The ceremony included speeches from Mayor Michael Nutter, Councilman Mark Squilla, Susan Slawson of Philadelphia Parks and Recreation and Kathryn Ott Lovell from the Fairmount Park Conservancy. The block held a block party which included a stilt performer, the Guerilla Ultima food truck, Federal Donuts and a DJ. Residents spent the day celebrating, with good reason.
Manton Street Park’s very existence is a personal victory for many of the neighbors including Brenda Durbin, who has lived on Manton Street for 40 years.
“It was vacant for years,” Durbin said. “It was the neighbors who fought to rejuvenate the park and it keep it together.”
The vacant land on Manton Street was bought by a developer. Three houses were built on an unused portion of the lot but the Manton Street Park and and Community Garden was allowed to stay. The Friends of Manton Street worked with the developer, US Construction, in order to make this happen.

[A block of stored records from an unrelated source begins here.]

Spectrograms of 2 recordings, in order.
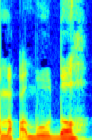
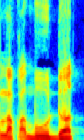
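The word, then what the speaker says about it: مقبوضة: Maqbudoh ini kalau kita berwaqaf di sini kita baca maqbudoh. Jangan dibaca maqbudot. Maqbudot jangan. Maqbudoh.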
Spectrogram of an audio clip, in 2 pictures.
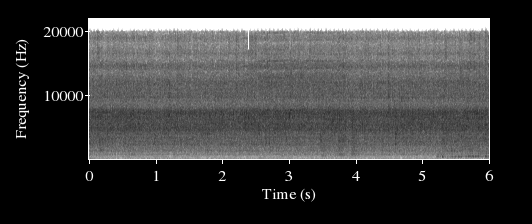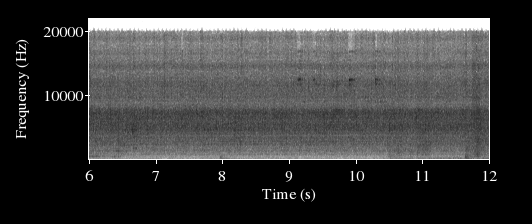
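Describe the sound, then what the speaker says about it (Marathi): Masala sautéing in oil in a pan, cooked until the oil separates, gives a steady low sizzle and bubbling all through, with a few brief scrapes or taps; no one speaks. "तेल सुटेपर्यंत मी परतून घेतलं आहे."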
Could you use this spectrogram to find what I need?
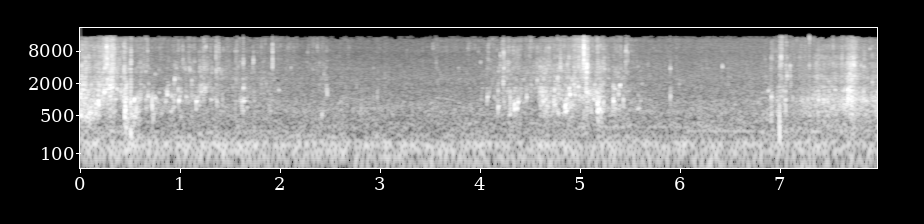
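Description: Bare feet squelch in shallow muddy water.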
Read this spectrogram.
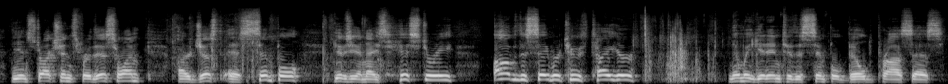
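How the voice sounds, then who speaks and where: Male hobby host, mid-pitched, casual and jokey with a deadpan streak, talking through a kit build in his workshop. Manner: playful, deadpan jokes.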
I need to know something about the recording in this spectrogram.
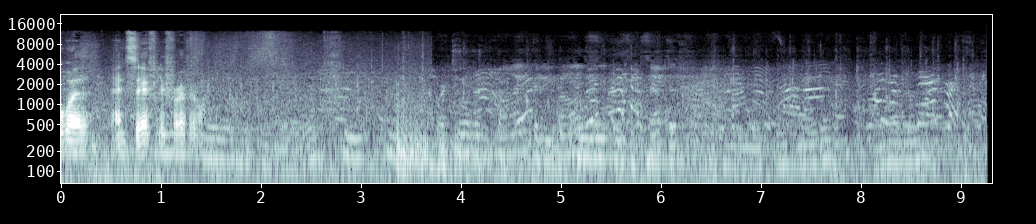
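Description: Men and women chat together outdoors.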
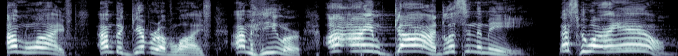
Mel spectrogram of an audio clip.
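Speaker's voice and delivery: loud, high, forceful proclamation; acted emphatic self-declaration, building to a shout; Jesus declaring himself. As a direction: announce it boldly in short bursts. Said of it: "Jesus goes".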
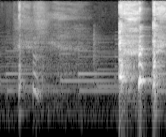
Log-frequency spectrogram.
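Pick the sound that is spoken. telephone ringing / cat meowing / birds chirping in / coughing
coughing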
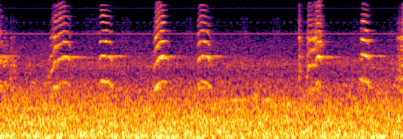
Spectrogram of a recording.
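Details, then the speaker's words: Paramotor pre-flight check: muffler struck by hand gives banging, clanging metallic rattle from loose exhaust bolts that should be torqued down. "should not be a banging clanging sound so that's bad so let's see what's going on here and it's right here so these bolts are live that's probably okay but that should be torqued down"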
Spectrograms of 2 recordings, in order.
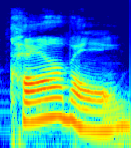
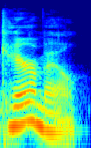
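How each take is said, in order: First: It is said with an American pronunciation. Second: It is said with the local, non-American pronunciation. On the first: "That's so American" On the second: "Here we say caramel. Then that's just the normal pronunciation"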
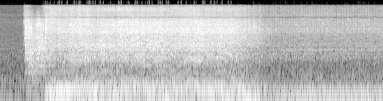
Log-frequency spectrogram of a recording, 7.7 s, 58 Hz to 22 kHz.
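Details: Ford Cortina Mk5 2.3 Ghia being broken for spares: it starts straight up and revs, then idles with a raspy chuffing puff on each firing beat, an exhaust leak (exhaust blowing).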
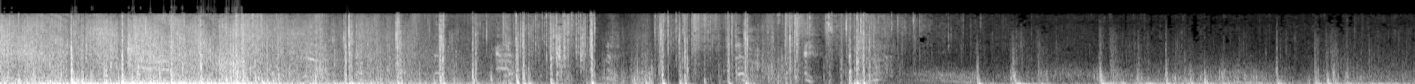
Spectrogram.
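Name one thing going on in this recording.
A fire roars and crackles nearby.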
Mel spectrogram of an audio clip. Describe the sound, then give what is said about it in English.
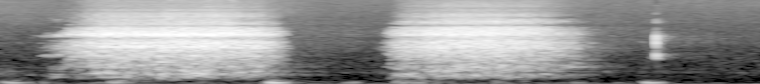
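Slow, audible breathing in a guided relaxation exercise: two long, airy, hissing breaths of about a second each, separated by a short pause, then a brief soft click. “We're going to breathe in two times through our nose, like we're smelling freshly cut lemons, pause at the top, and exhale long and slow through our mouth. So it'll be like this.”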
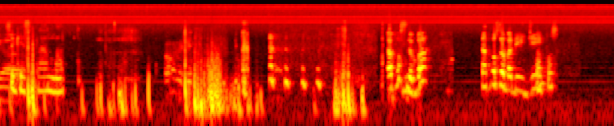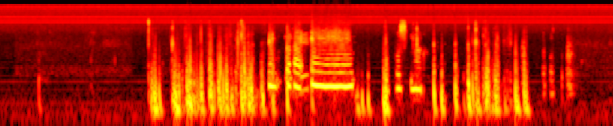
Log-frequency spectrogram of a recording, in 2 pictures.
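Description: A woman talks and laughs over an online call.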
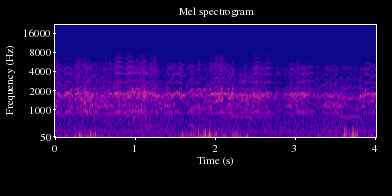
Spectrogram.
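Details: Autumn's first Pink-footed geese coming into the Kelvin Valley near North Glasgow on 25.9.21: a flock's wavering, overlapping honks form a busy continuous clamour, with occasional low bumps.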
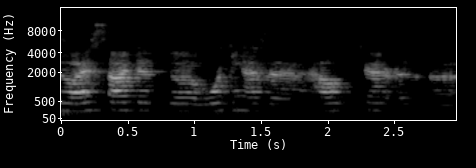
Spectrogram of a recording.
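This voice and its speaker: Over music in the background, a woman speaks in a fairly high pitch. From Philippines. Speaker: nurse. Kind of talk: testimony.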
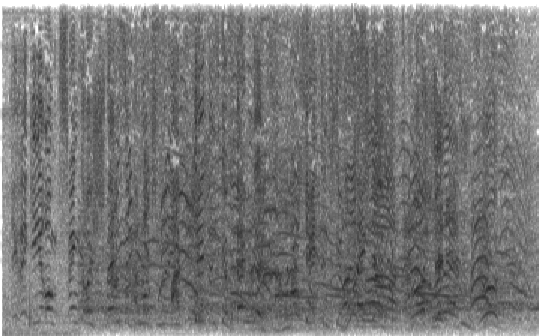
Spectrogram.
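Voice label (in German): Verrückter Demonstrant; The Good Fight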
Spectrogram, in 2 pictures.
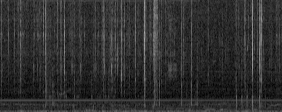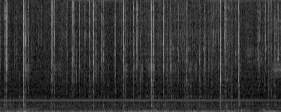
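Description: Faint, scattered small clicks and scrapes of a chisel prying a glued-in aluminium trim insert loose from a Sonos Sub's top, worked through a cloth.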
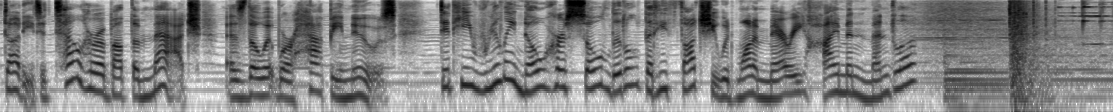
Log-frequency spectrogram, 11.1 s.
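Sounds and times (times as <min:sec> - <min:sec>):
speech: 0:00.0 - 0:10.1
door slamming: 0:10.0 - 0:11.1
brass mezuzah case falling onto the floor: 0:10.1 - 0:11.1.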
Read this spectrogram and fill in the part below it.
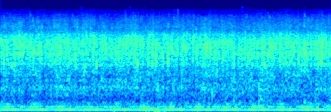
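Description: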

“What could have been really difficult turned into something truly amazing that I think can be a real model for other communities,” Kathryn Ott Lovell explained. “And that is that the developer and the community worked together.”
The design and vision for the park was created by the neighbors and residents demonstrating how much they care about their area. It was this passion and effort from the community which made the park a space appreciated not only by the residents but by the city. Susan Slawson of the Philadelphia Parks and Recreation addressed the importance of community.
“Community, it’s all about you,” Slawson said. “Everything we do is all about you. We make decisions based on what you want to see. What’s wonderful to know is that this design is result of a few meetings with the community. This is your vision. This is not Parks and Rec’s vision. This is what you wanted to see here in your neighborhood. Thank you for fighting for this space.”
Manton Street Park may be small but the space is the result of a community that has worked hard for their vision.